  • Each task executes a data pipeline (waiting 10 seconds respectively 30 seconds before being terminated).

Let’s now run the extended data workflow and take a look at the status pane (Show Subgraphs must be set). At the end, the status pane will look like this:

The status pane is very insightful with regards to how our data workflow (or workflows in general) is executed:

  • In our example, the workflow (in blue) has triggered three “internal” subgraphs.

  • Each of the subgraphs (in yellow) has taken care to execute one of the data pipelines specified in the workflow.

  • The executed pipelines are also visible in the status pane (in green).

“Pipeflows” and “Worklines”

Please don’t google for “pipeflows” and “worklines”. These do not exist (in the context of SAP Data Hub):

I have made up these terms to ask the question: Can pipeline (i.e. non-workflow) operators and workflow operators be combined in one graph?

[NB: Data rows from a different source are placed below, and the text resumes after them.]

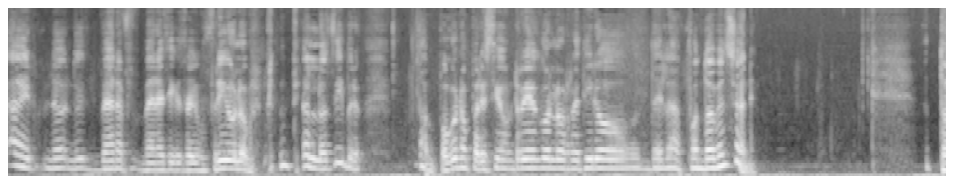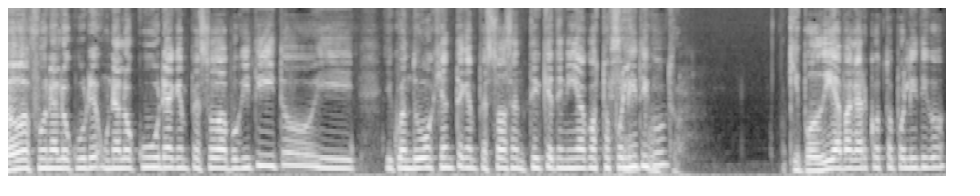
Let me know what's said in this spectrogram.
A ver, no, no, me, van a, me van a decir que soy un frívolo por plantearlo así, pero tampoco nos parecía un riesgo los retiros de los fondos de pensiones. Todo fue una locura, una locura que empezó a poquitito y, y cuando hubo gente que empezó a sentir que tenía costos Ese políticos, que podía pagar costos políticos,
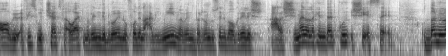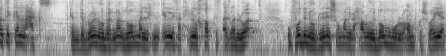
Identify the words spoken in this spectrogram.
آه بيبقى في سويتشات في أوقات ما بين دي بروين وفودن على اليمين ما بين برناردو سيلفا وجريليش على الشمال ولكن ده بيكون الشيء السائد. قدام يونايتد كان العكس. كان دي بروين وبرناردو هم الاثنين اللي فاتحين الخط في أغلب الوقت وفودن وجريليش هم اللي بيحاولوا يضموا العمق شوية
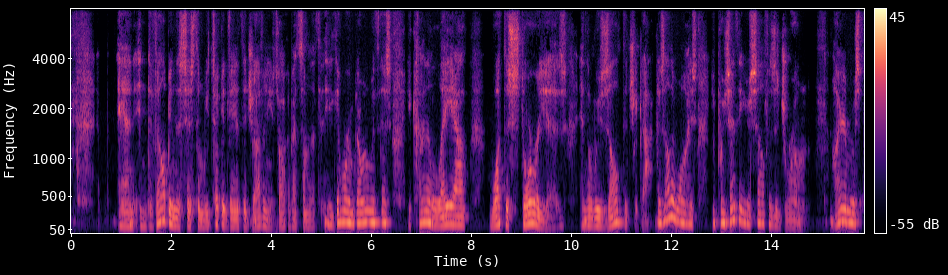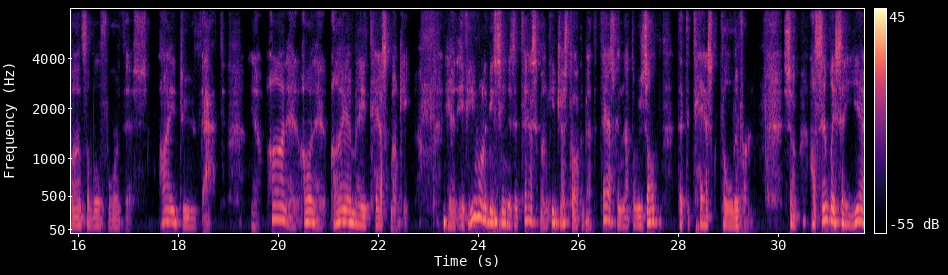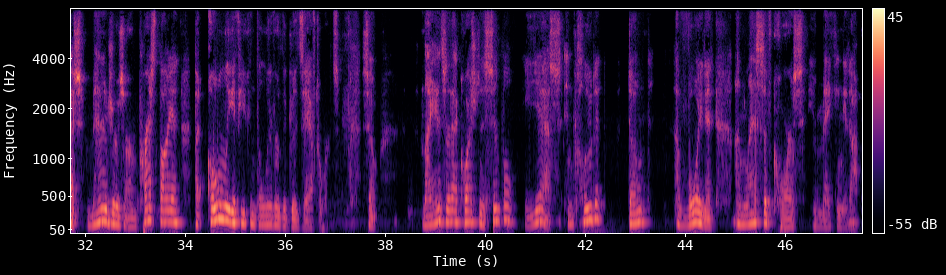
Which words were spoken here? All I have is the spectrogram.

The answer is simple: yes, but currently it is not recommended (see Modeling Guide for SAP Data Hub).

From my perspective there are two good reasons for this recommendation:

  • As you have seen, data pipeline (i.e. non-workflow) operators exchange data while workflow operators exchange status messages / triggers. Often it does not make sense to mix them.

  • By separating data pipelines and data workflows, you clearly distinguish between data processing and task orchestration.

BUT… I have also said, that SAP Data Hub itself currently does not accurately separate data pipelines and data workflows. And the exception proves the rule!

Also look at workflow operators like Data Transfer and Data Transform. They clearly do more than orchestration (but they still only exchange status messages / triggers with their “surrounding”). The boundary between pipeline (i.e. non-workflow) and workflow operators is fluent.

Hence if you have a good reason to combine pipeline (i.e. non-workflow) and workflow operators in one graph, then SAP Data Hub will not stop you from doing so. And SAP Data Hub might even improve the “interoperability” between different types of operators in the future.

That’s it for today. Happy new year and all the best for 2019! And happy “data-hubbing” of course…